BIM and VR Collaboration

As engineers, we’re pursuing virtual reality as a collaboration tool, creative solution and way to streamline the work we do each day. 

3D technology and the integration of VR is transforming the AEC industry, giving architects, engineers, construction companies, and their clients better visibility and collaboration across projects. Early modeling avoids duplicated efforts and sets the project on a path to success. It allows for quick feedback and critical decisions to be made early, eliminating time spent on redesign efforts and ultimately providing project cost savings.

Whether it be live digital coordination sessions, colocated work groups, BIM clash detection, or virtual reality (VR) work sessions, our team is intentional about the technology we implement, electing the best-possible tools based on project, team and timeline.

We regularly host VR walk-throughs with our clients so they can experience this immersive technology for themselves.

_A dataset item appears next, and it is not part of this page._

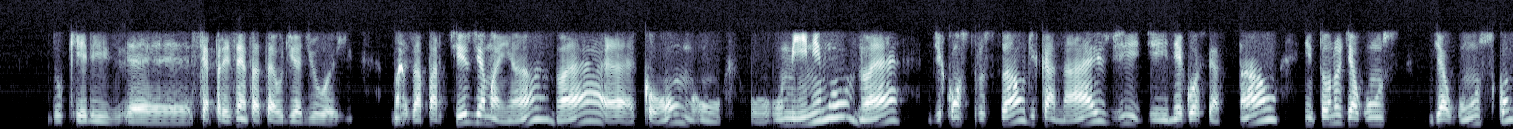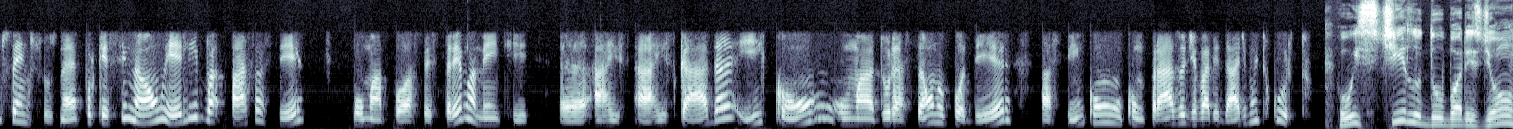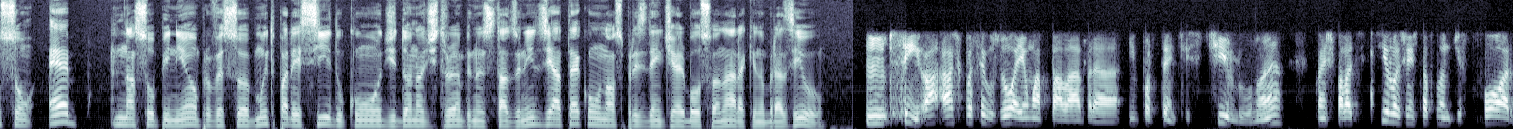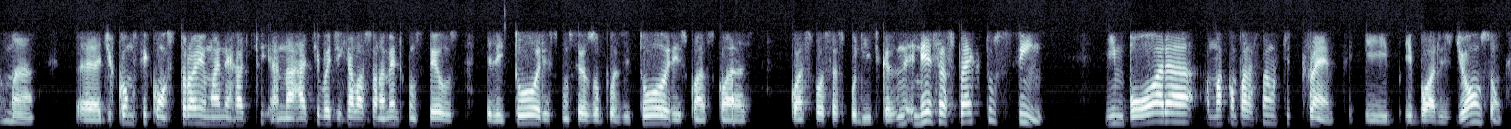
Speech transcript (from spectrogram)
do que ele eh, se apresenta até o dia de hoje, mas a partir de amanhã, não é, é com um, um, um mínimo, não é? de construção de canais de, de negociação em torno de alguns, de alguns consensos, né? Porque senão ele passa a ser uma aposta extremamente uh, arriscada e com uma duração no poder assim com, com prazo de validade muito curto. O estilo do Boris Johnson é na sua opinião, professor, muito parecido com o de Donald Trump nos Estados Unidos e até com o nosso presidente Jair Bolsonaro aqui no Brasil? Hum, sim, acho que você usou aí uma palavra importante, estilo, não é? Quando a gente fala de estilo, a gente está falando de forma, é, de como se constrói uma narrativa de relacionamento com seus eleitores, com seus opositores, com as, com as, com as forças políticas. Nesse aspecto, sim. Embora uma comparação entre Trump e, e Boris Johnson,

In the headset, the project is seen at a 1:1 ratio, allowing the viewer to discern whether the space feels restrictive, if the column spacing need to be adjusted, if material choices are correct, etc. This technology provides clients a realistic sense of the final product while creating opportunities for changes at a less costly stage in the project.

On many projects, we initiate the “clash detection process” and host entire teams to walk through complicated conditions on the screen or in VR. We realize that every clash resolved during design can prevent costly changes during construction, and strive to create an accurate and well-coordinated model.

Now that most projects are paperless, designs, coordination and drawing development can happen live, and be pushed across all platforms. Kubity is one example of a 3D model-sharing application we use that can easily be downloaded on multiple devices, allowing users to share 3D models by scanning a dedicated QR code or by direct link. See it for yourself:

Kubity: 111 Westlake

Every piece of rebar in the shear core was modeled for 111 Westlake (Vulcan Block 48), allowing the team comprehensive 3D reviews. The team focused on congestion for incoming struts and prepared solutions for proposed MEP penetrations. This detailed information was used to cross-check quantities and pricing provided by the contractor, ensuring the material count was accurate.

Kubity: Amazon Block 21

Multiple coordination tools and methods were used throughout Amazon’s Block 21, synching plans with project team members. For a project of this scale, early planning with clear, precise 3D sketches was a must. Combined with live working sessions, the team was able to identify potential issues early on, create design solutions, and respond extraordinarily quickly.

Related Reading

Understanding Virtual Reality (and Leveraging it for AEC)
A VR101 crash course, we explore virtual reality basics and how the technology is being adapted for AEC. 

A VR Hackathon Recap from our Technology Specialist
Coughlin Porter Lundeen Technology Specialist, Joel Hills, recounts his experience at Seattle’s Hackathon, where he and his team were given 48 hours to bring a VR concept from scratch to life.

Vulcan’s Holodome: We heard the buzz and had to try it! 
Recapping our experience with the Holodome, Vulcan’s shared immersive reality exhibit at MoPOP.

Coughlin Porter Lundeen is leveraging VR for many live projects and regularly hosts in-office demos for clients. If you’re interested in a demo or learning how VR could be used for your project, please contact your project manager.